Dataset entries
**********

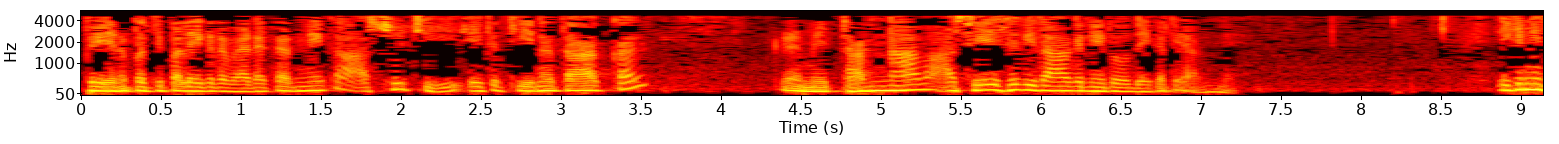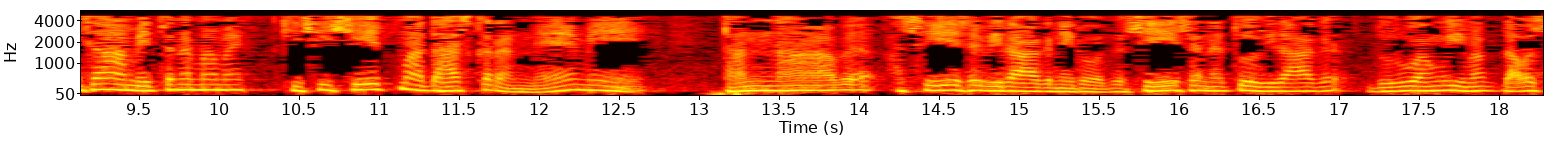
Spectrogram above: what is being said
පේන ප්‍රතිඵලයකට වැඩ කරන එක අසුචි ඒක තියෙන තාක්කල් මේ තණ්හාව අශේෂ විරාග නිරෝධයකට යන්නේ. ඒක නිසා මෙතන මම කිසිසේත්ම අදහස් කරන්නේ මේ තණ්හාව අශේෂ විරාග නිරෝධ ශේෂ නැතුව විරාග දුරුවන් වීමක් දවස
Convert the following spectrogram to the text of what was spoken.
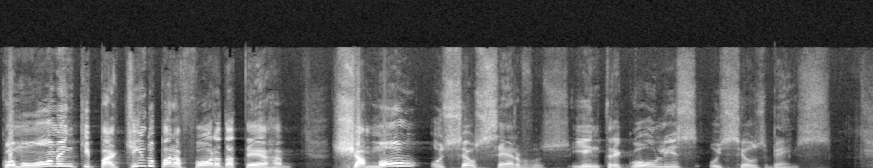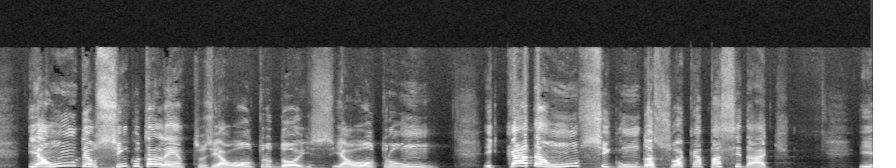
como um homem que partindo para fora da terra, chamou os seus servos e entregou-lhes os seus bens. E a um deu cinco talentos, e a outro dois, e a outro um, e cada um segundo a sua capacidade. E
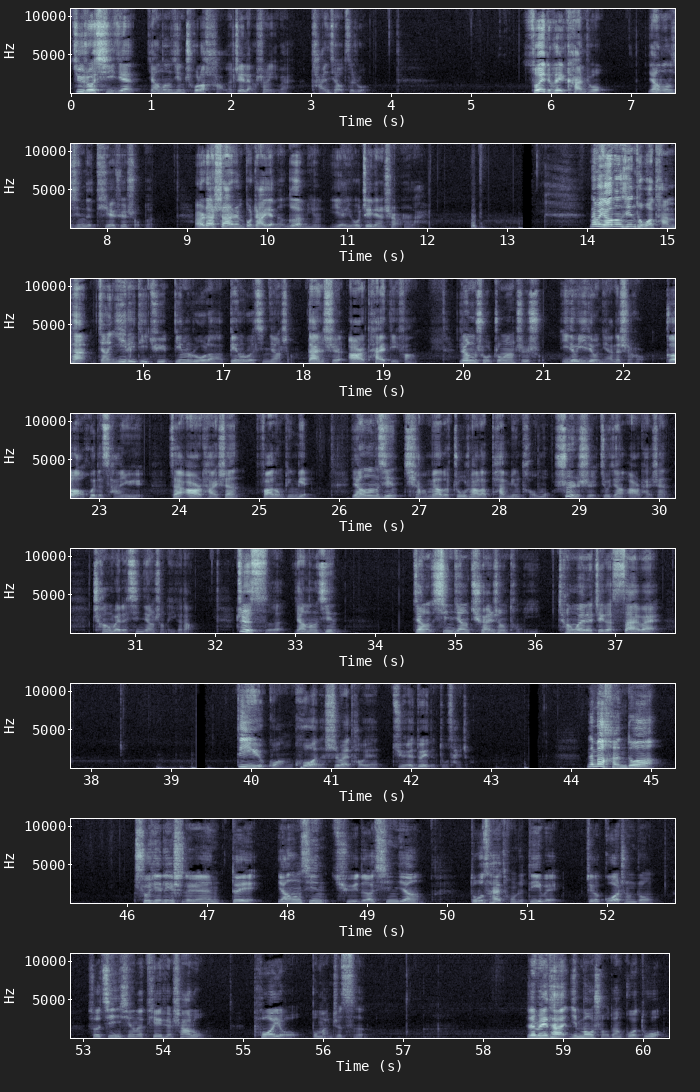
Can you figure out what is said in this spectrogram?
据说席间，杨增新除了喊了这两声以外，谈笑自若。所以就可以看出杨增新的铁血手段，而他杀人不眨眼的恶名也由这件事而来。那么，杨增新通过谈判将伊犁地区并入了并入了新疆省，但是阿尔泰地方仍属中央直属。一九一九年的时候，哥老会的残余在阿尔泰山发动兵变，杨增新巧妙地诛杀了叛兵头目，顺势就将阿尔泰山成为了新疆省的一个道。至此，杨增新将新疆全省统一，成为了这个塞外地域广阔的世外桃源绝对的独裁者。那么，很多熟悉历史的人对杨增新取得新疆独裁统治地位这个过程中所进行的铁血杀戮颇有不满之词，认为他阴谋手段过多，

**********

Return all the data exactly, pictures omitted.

Spectrogram above: what is being said
පේන ප්‍රතිඵලයකට වැඩ කරන එක අසුචි ඒක තියෙන තාක්කල් මේ තණ්හාව අශේෂ විරාග නිරෝධයකට යන්නේ. ඒක නිසා මෙතන මම කිසිසේත්ම අදහස් කරන්නේ මේ තණ්හාව අශේෂ විරාග නිරෝධ ශේෂ නැතුව විරාග දුරුවන් වීමක් දවස
Convert the following spectrogram to the text of what was spoken.
como um homem que partindo para fora da terra, chamou os seus servos e entregou-lhes os seus bens. E a um deu cinco talentos, e a outro dois, e a outro um, e cada um segundo a sua capacidade. E
Can you figure out what is said in this spectrogram?
据说席间，杨增新除了喊了这两声以外，谈笑自若。所以就可以看出杨增新的铁血手段，而他杀人不眨眼的恶名也由这件事而来。那么，杨增新通过谈判将伊犁地区并入了并入了新疆省，但是阿尔泰地方仍属中央直属。一九一九年的时候，哥老会的残余在阿尔泰山发动兵变，杨增新巧妙地诛杀了叛兵头目，顺势就将阿尔泰山成为了新疆省的一个道。至此，杨增新将新疆全省统一，成为了这个塞外地域广阔的世外桃源绝对的独裁者。那么，很多熟悉历史的人对杨增新取得新疆独裁统治地位这个过程中所进行的铁血杀戮颇有不满之词，认为他阴谋手段过多，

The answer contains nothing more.